Chloroneb (8 µg/ml) prevented multiplication of sporidia of Ustilago maydis, but had little effect on increase in absorbance at 450 nm or dry weight until after 3 hr. Subsequent increases in absorbance and dry weight were strongly curtailed. Colony-forming ability was not affected when sporidia were incubated in phosphate buffer with chloroneb for 12 hr, but was reduced 80% when sporidia were incubated 12 hr in nutrient medium with chloroneb. The greatest uptake of chloroneb by sporidia in nutrient medium or phosphate buffer occurred within the first 15 min of incubation. Additional uptake of the toxicant was proportional to the increase in sporidial dry weight. No detectable metabolism of chloroneb occurred during a 24-hr incubation period. Concentrations of chloroneb (8 or 12 µg/ml) which prevented sporidial multiplication had no effect on the oxidation of glucose or acetate. Protein, RNA, and DNA of treated and untreated cultures increased at approximately the same rate until failure of sporidial division in the treated cultures: Subsequent increase of protein, RNA, and DNA in treated samples was strongly inhibited. Synchronous sporidia exposed to chloroneb did not form buds, but underwent mitosis and formed binucleated sporidia with a cross wall between the two nuclei. Thus, inhibition of protein, RNA, and DNA syntheses appears to result from the failure of sporidia to form buds and divide normally, rather than from a direct action of the toxicant on these syntheses. A mutant of U. maydis resistant to chloroneb was isolated from medium containing 8 µg/ml of the toxicant. There was no appreciable difference in the uptake of chloroneb by the mutant or wild type sporidia. Neither mutant nor wild type metabolized chloroneb. The chloroneb-resistant mutant was also resistant to 2,6-dichloro-4-nitroaniline, diphenyl, hexachlorobenzene, naphthalene, p-dichlorobenzene, pentachloronitrobenzene, and sodium-o-phenylphenate. Tolerance to chloroneb in progeny from a cross of the resistant mutant to a sensitive wild type indicated single gene control of the resistance.

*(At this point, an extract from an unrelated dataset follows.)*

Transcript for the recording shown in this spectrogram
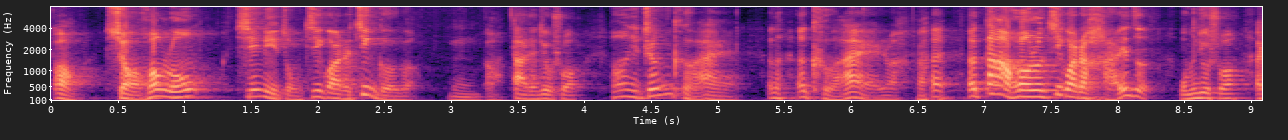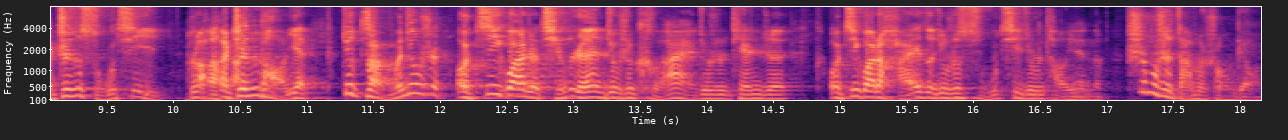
哦，小黄蓉心里总记挂着靖哥哥，嗯啊，大家就说哦，你真可爱，呃呃可爱是吧？呃呃，大黄蓉记挂着孩子，我们就说啊，真俗气是吧？啊，真讨厌，就怎么就是哦，记挂着情人就是可爱，就是天真，哦，记挂着孩子就是俗气，就是讨厌的？是不是咱们双标呢？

Additional keywords: mechanism of fungicidial action, budding.